▶ _WORK TASK_
Return, exactly as written, the line containing "Voice recording transcript" and every line after it to the end of the records below, with no pictures.

▶ _EXTRACTED MATERIAL_
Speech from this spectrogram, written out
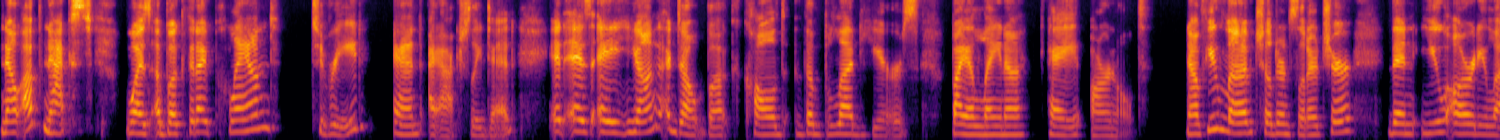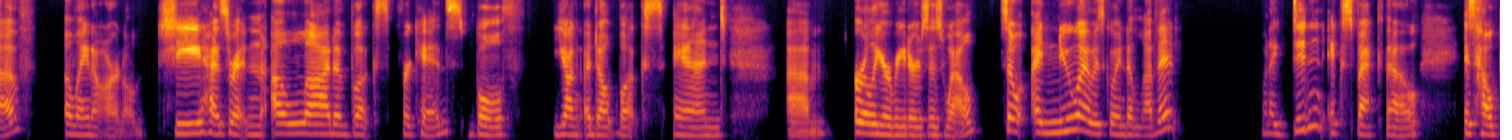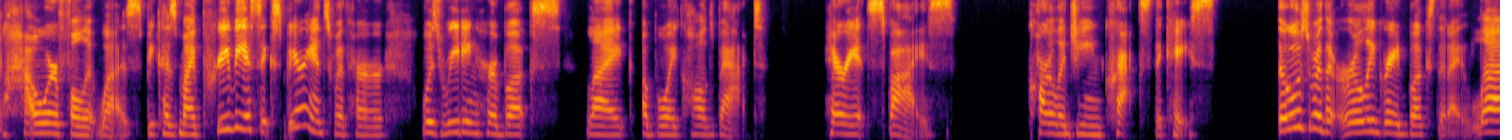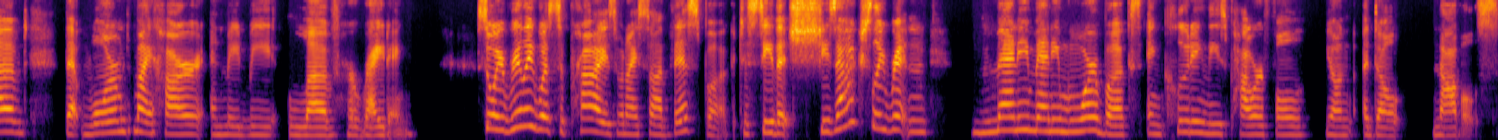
Now, up next was a book that I planned to read, and I actually did. It is a young adult book called The Blood Years by Elana K. Arnold. Now, if you love children's literature, then you already love Elana Arnold. She has written a lot of books for kids, both young adult books and um, earlier readers as well. So I knew I was going to love it. What I didn't expect, though, is how powerful it was because my previous experience with her was reading her books like A Boy Called Bat, Harriet Spies, Carla Jean Cracks the Case. Those were the early grade books that I loved, that warmed my heart and made me love her writing. So I really was surprised when I saw this book to see that she's actually written many, many more books, including these powerful young adult novels.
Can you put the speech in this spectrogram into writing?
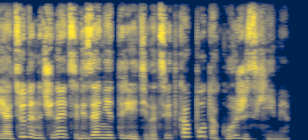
И отсюда начинается вязание третьего цветка по такой же схеме.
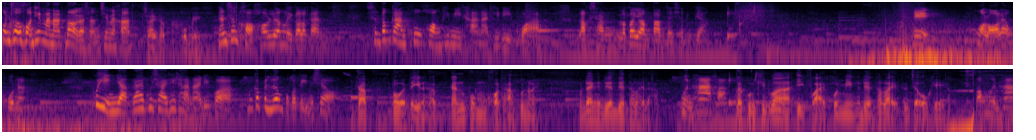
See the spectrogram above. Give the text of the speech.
คุณคือคนที่มานัดบอกกับฉันใช่ไหมคะ ใช่ครับ ผมเอง งั้นฉันขอเข้าเรื่องเลยก็แล้วกัน ฉันต้องการคู่ครองที่มีฐานะที่ดีกว่า รักฉันแล้วก็ยอมตามใจฉันทุกอย่าง นี่ หัวล้ออะไรของคุณอะผู้หญิงอยากได้ผู้ชายที่ฐานะดีกว่า มันก็เป็นเรื่องปกติไม่ใช่หรอครับ ปกตินะครับ งั้นผมขอถามคุณหน่อย คุณได้เงินเดือนเดือนเท่าไหร่ล่ะครับ หมื่นห้าค่ะแล้วคุณคิดว่าอีกฝ่ายคนมีเงินเดือนเท่าไหร่ถึงจะโอเคครับสองหมื่นห้า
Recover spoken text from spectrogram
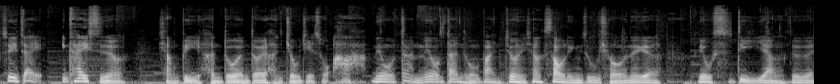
所以在一开始呢，想必很多人都会很纠结说，啊，没有蛋，没有蛋怎么办？就很像少林足球那个六师弟一样，对不对？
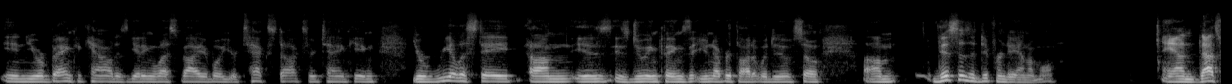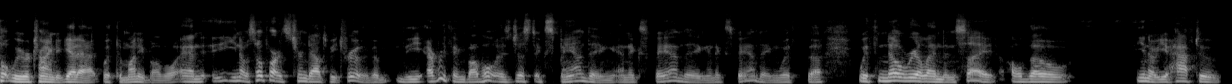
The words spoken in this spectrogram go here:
in your bank account is getting less valuable, your tech stocks are tanking, your real estate um, is, is doing things that you never thought it would do. So um, this is a different animal and that's what we were trying to get at with the money bubble. And you know so far it's turned out to be true. The the everything bubble is just expanding and expanding and expanding with uh, with no real end in sight. Although you know you have to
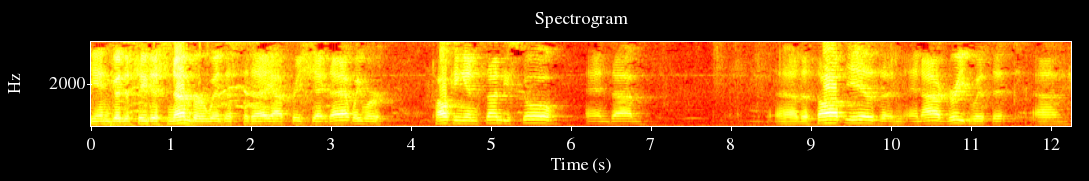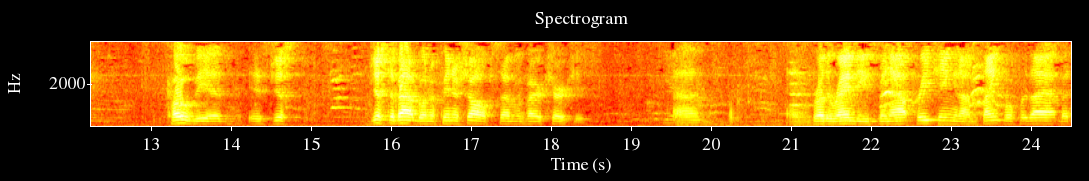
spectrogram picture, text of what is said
Again, good to see this number with us today. I appreciate that. We were talking in Sunday school, and um, uh, the thought is, and, and I agreed with it, um, COVID is just just about going to finish off some of our churches. Um, and Brother Randy's been out preaching, and I'm thankful for that. But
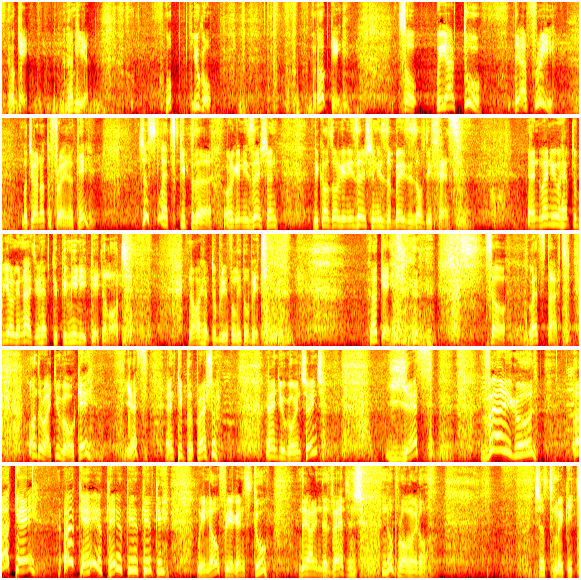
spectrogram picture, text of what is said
Okay. I'm here. Whoop, you go. Okay. So we are two. They are three. But you are not afraid, okay? Just let's keep the organization because organization is the basis of defense. And when you have to be organized, you have to communicate a lot. Now I have to breathe a little bit. Okay. so let's start. On the right, you go, okay? Yes. And keep the pressure. And you go and change. Yes. Very good. Okay. Okay, okay, okay, okay, okay. We know three against two. They are in the advantage. No problem at all. Just to make it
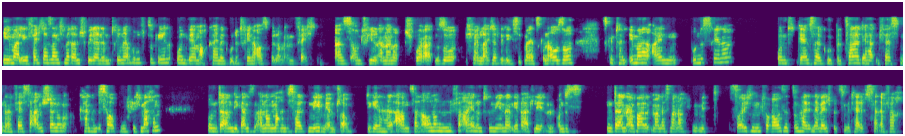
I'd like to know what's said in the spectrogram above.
ehemalige Fechter, sage ich mal, dann später in den Trainerberuf zu gehen. Und wir haben auch keine gute Trainerausbildung im Fechten. Also es ist auch in vielen anderen Sportarten so. Ich meine, Leichtathletik sieht man jetzt genauso. Es gibt halt immer einen Bundestrainer und der ist halt gut bezahlt, der hat einen festen, eine feste Anstellung, kann das hauptberuflich machen. Und dann die ganzen anderen machen das halt neben ihrem Job. Die gehen halt abends dann auch noch in den Verein und trainieren dann ihre Athleten. Und das Und dann erwartet man, dass man auch mit solchen Voraussetzungen halt in der Weltspitze mithält. Das ist halt einfach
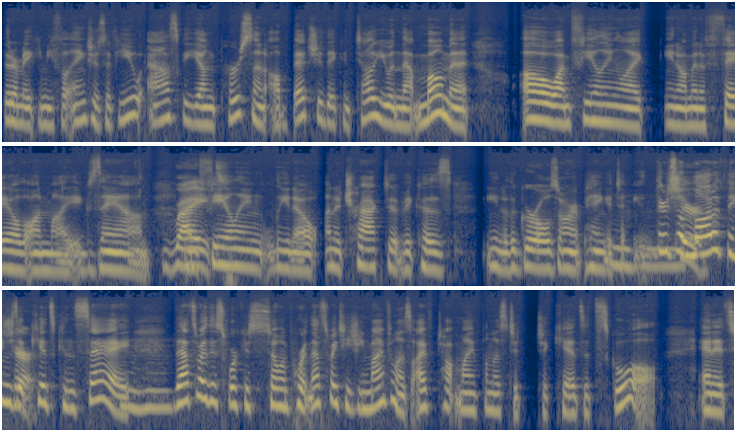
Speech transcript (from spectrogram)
that are making me feel anxious?" If you ask a young person, I'll bet you they can tell you in that moment, "Oh, I'm feeling like." You know, I'm going to fail on my exam. I'm Right. feeling, you know, unattractive because, you know, the girls aren't paying attention. Mm-hmm. There's Sure, a lot of things sure. that kids can say. Mm-hmm. That's why this work is so important. That's why teaching mindfulness. I've taught mindfulness to, to kids at school, and it's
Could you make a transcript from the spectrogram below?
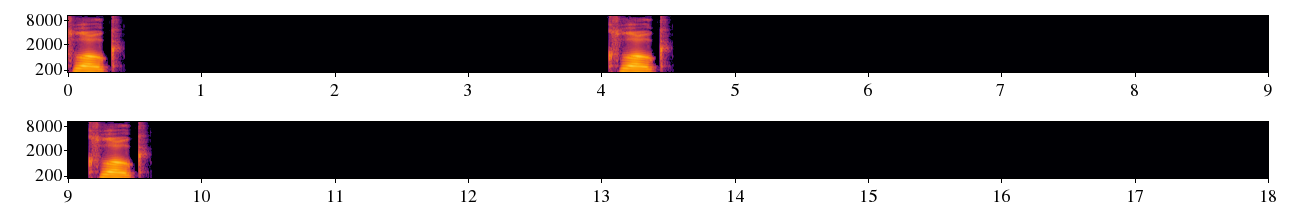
cloak. Cloak. Cloak.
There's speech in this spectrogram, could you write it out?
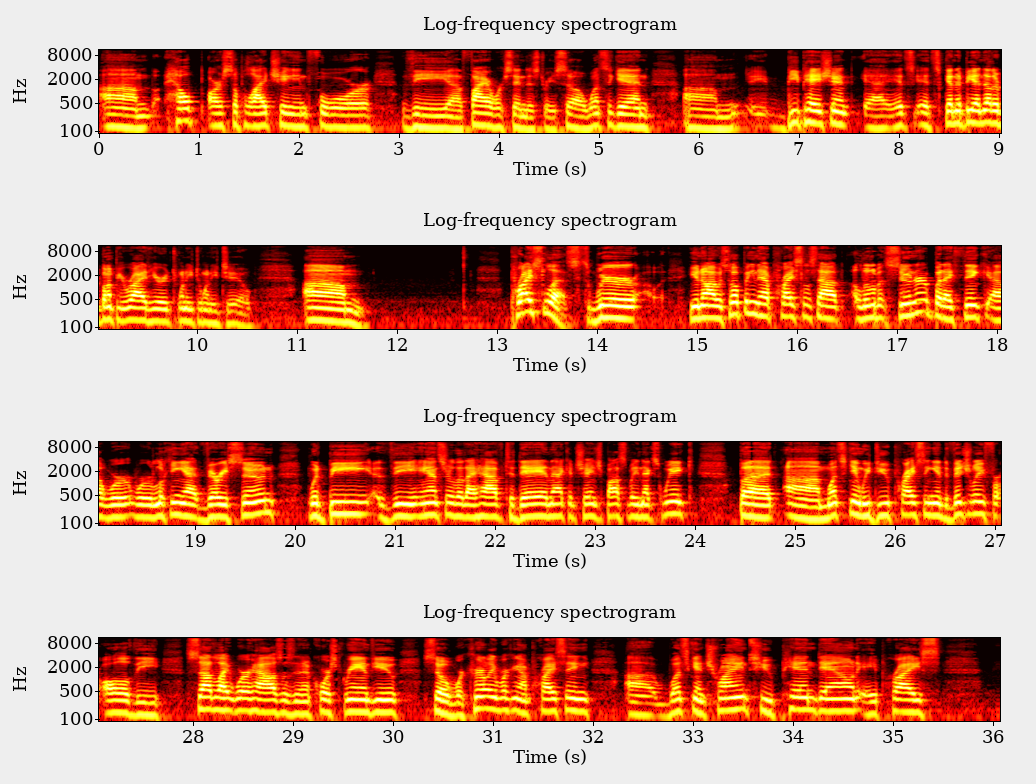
um, help our supply chain for the uh, fireworks industry. So once again, um, be patient. Uh, it's it's going to be another bumpy ride here in 2022. Um, price lists. We're you know, I was hoping to have Priceless out a little bit sooner, but I think uh, we're, we're looking at very soon would be the answer that I have today, and that could change possibly next week. But um, once again, we do pricing individually for all of the satellite warehouses and, of course, Grandview. So we're currently working on pricing. Uh, once again, trying to pin down a price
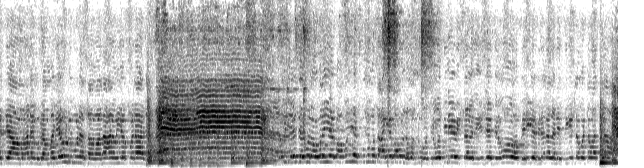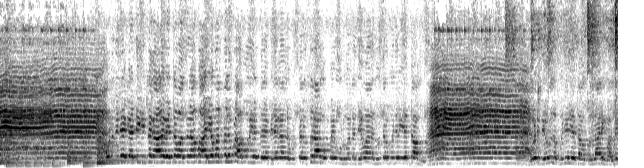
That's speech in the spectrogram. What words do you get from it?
కలుగుతలేరంటే ఆ మాటకు బ్రహ్మదేవుడు కూడా సమాధానం చెప్పడాడు. ఏ పాపం తాగే తినే విత్తనాలు తీసే పెరిగే ఇట్లా కొట్టవచ్చునా? ఆవులు తినే గడ్డి ఇట్లా కాల పెట్టవచ్చునా భార్య భర్తలు పిల్లగల్లు ఉత్తరు సురా ముప్పై మూడు గంటల దేవాలయ నూతన పూజలు చేస్తాము కోటి దేవుళ్ళ పూజ చేద్దాం కొల్లారికి మళ్ళీ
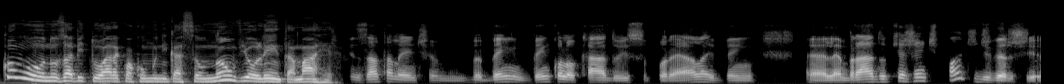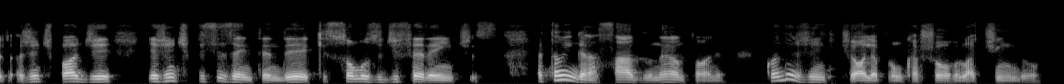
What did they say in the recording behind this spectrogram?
Como nos habituar com a comunicação não violenta, Maher? Exatamente, bem, bem colocado isso por ela e bem é, lembrado que a gente pode divergir, a gente pode e a gente precisa entender que somos diferentes. É tão engraçado, né, Antônio? Quando a gente olha para um cachorro latindo,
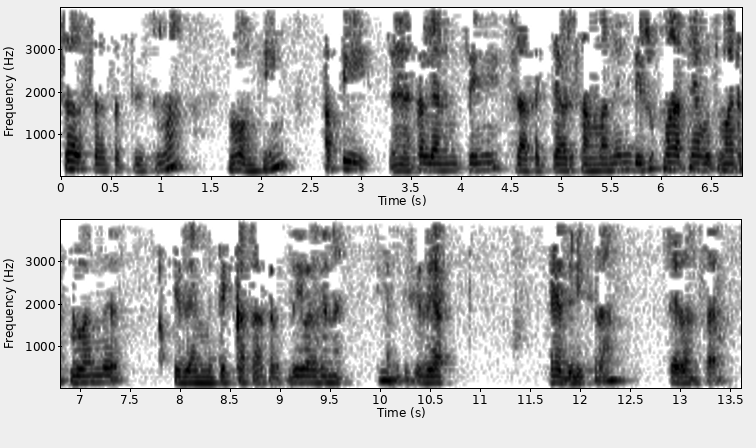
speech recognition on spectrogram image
සල්සල්පතිතුමා බොහොම පිං. අපි කල්‍යාණ මිත්‍රයනි සාකච්ඡාවට සම්බන්ධයෙන් දිරුක් මහත්මයා ඔබතුමාට පුළුවන් ද අපි දැන් මෙතෙක් කතා කරපු දේවල් ගැන යම් කිසි දෙයක් පැහැදිලි කරන්න? තෙරුවන් සරණයි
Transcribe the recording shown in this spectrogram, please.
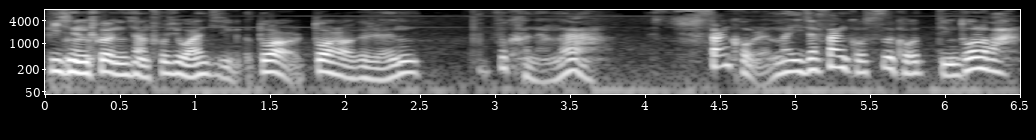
B 型车你想出去玩几个多少多少个人，不不可能的，三口人嘛，一家三口四口顶多了吧。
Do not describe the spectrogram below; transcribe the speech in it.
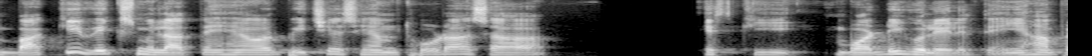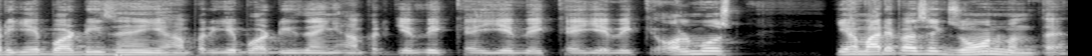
बाकी विक्स मिलाते हैं और पीछे से हम थोड़ा सा इसकी बॉडी को ले लेते हैं, यहाँ पर ये बॉडीज़ हैं, यहाँ पर ये बॉडीज़ हैं, यहाँ पर ये विक है, ये विक है, ये विक ऑलमोस्ट ये हमारे पास एक जोन बनता है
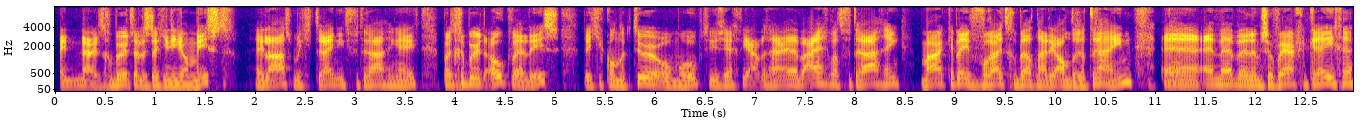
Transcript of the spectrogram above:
en nou, het gebeurt wel eens dat je die dan mist. Helaas, omdat je trein iets vertraging heeft. Maar het gebeurt ook wel eens dat je conducteur omroept. Die zegt, ja, we hebben eigenlijk wat vertraging. Maar ik heb even vooruitgebeld naar die andere trein. Eh, en we hebben hem zover gekregen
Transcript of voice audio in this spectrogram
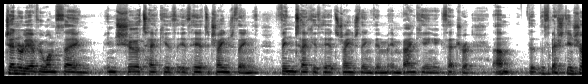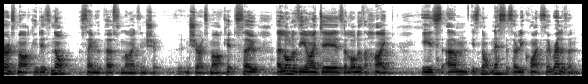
generally everyone's saying insurtech is, is here to change things, fintech is here to change things in, in banking, etc. Um, the, the specialty insurance market is not the same as the personalised insu- insurance market. So a lot of the ideas, a lot of the hype is um, is not necessarily quite so relevant.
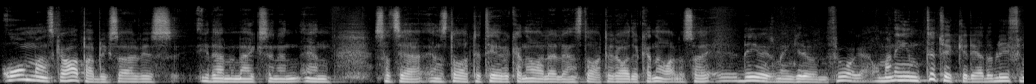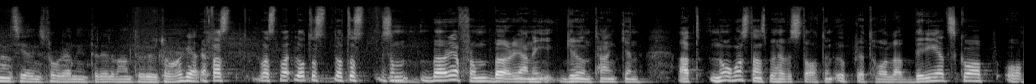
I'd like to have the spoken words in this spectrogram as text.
om man ska ha public service i den bemärkelsen en, en, så att säga, en statlig tv-kanal eller en statlig radiokanal så det är ju som en grundfråga. Om man inte tycker det då blir finansieringsfrågan inte relevant överhuvudtaget. Ja, fast, fast, låt oss, låt oss liksom börja från början i grundtanken att någonstans behöver staten upprätthålla beredskap och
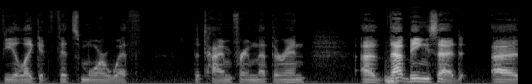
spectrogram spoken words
feel like it fits more with the time frame that they're in. Uh, that being said, uh,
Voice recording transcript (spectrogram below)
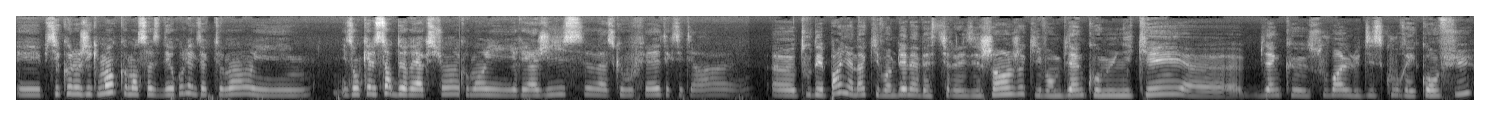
Et psychologiquement, comment ça se déroule exactement? Ils... ont quelle sorte de réaction? Comment ils réagissent? À ce que vous faites, etc. Euh, tout dépend. Il y en a qui vont bien investir les échanges, qui vont bien communiquer, euh, bien que souvent le discours est confus,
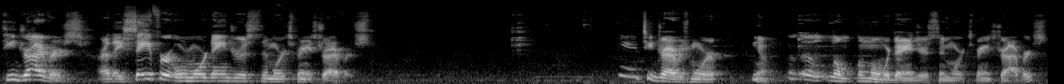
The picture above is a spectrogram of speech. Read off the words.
Teen drivers, are they safer or more dangerous than more experienced drivers? Yeah, teen drivers more, you know, a little, little, little more dangerous than more experienced drivers.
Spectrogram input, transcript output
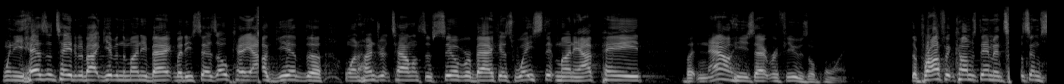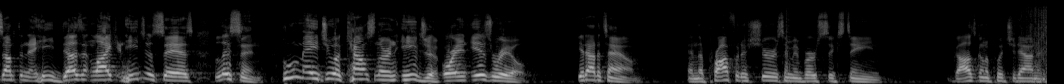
when he hesitated about giving the money back, but he says, Okay, I'll give the 100 talents of silver back. It's wasted money. I've paid. But now he's at refusal point. The prophet comes to him and tells him something that he doesn't like, and he just says, Listen, who made you a counselor in Egypt or in Israel? Get out of town. And the prophet assures him in verse 16, God's going to put you down and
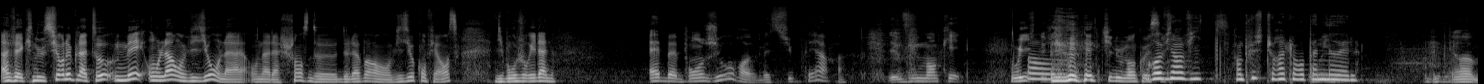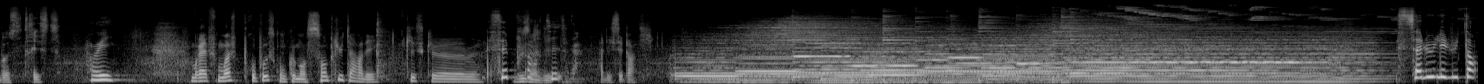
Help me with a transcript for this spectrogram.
avec nous sur le plateau, mais on l'a en visio, on a, on a la chance de, l'avoir en visioconférence. Dis bonjour Ilan. Eh ben bonjour, ben, super. Vous me manquez. Oui, oh. tu nous manques aussi. Reviens vite. En plus, tu rates le repas de Noël. Oh, bah, c'est triste. Oui. Bref, moi je propose qu'on commence sans plus tarder. Qu'est-ce que vous en dites? Allez, c'est parti. Salut les lutins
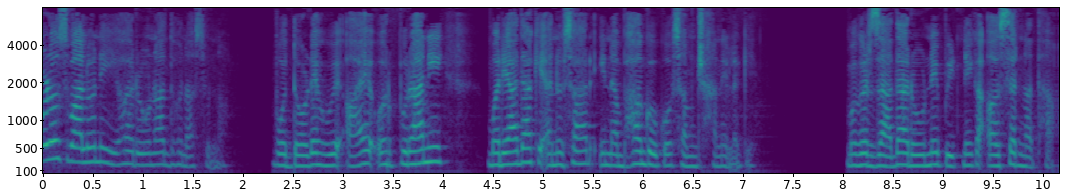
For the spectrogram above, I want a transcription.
पड़ोस वालों ने यह रोना धोना सुना। वो दौड़े हुए आए और पुरानी मर्यादा के अनुसार इन अभागों को समझाने लगे। मगर ज़्यादा रोने पीटने का अवसर न था।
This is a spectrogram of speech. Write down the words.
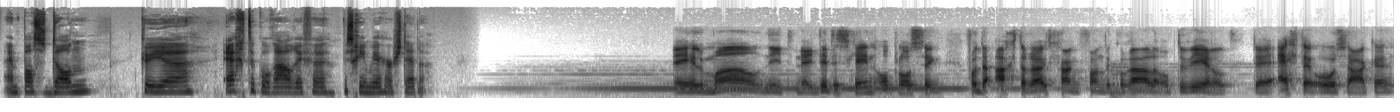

▶ _RESPONSE TO THE EXERCISE_
Voice recording transcript (spectrogram below)
Et psychologiquement, comment ça se déroule exactement? Ils... ont quelle sorte de réaction? Comment ils réagissent? À ce que vous faites, etc. Euh, tout dépend. Il y en a qui vont bien investir les échanges, qui vont bien communiquer, euh, bien que souvent le discours est confus,
The picture above is a spectrogram of speech. Read off the words.
Teen drivers, are they safer or more dangerous than more experienced drivers? Yeah, teen drivers more, you know, a little, little, little more dangerous than more experienced drivers.
Spectrogram input, transcript output
when he hesitated about giving the money back, but he says, Okay, I'll give the 100 talents of silver back. It's wasted money. I've paid. But now he's at refusal point. The prophet comes to him and tells him something that he doesn't like, and he just says, Listen, who made you a counselor in Egypt or in Israel? Get out of town. And the prophet assures him in verse 16, God's going to put you down and
Help me with a transcript for this spectrogram.
avec nous sur le plateau, mais on l'a en visio, on a, on a la chance de, l'avoir en visioconférence. Dis bonjour Ilan. Eh ben bonjour, ben, super. Vous me manquez. Oui, oh. tu nous manques aussi. Reviens vite. En plus, tu rates le repas de Noël. Oh, bah, c'est triste. Oui. Bref, moi je propose qu'on commence sans plus tarder. Qu'est-ce que vous en dites? Allez, c'est parti. Salut les lutins
For the spectrogram above, I want a transcription.
पड़ोस वालों ने यह रोना धोना सुना। वो दौड़े हुए आए और पुरानी मर्यादा के अनुसार इन अभागों को समझाने लगे। मगर ज़्यादा रोने पीटने का अवसर न था।
This is a spectrogram of speech. Write down the words.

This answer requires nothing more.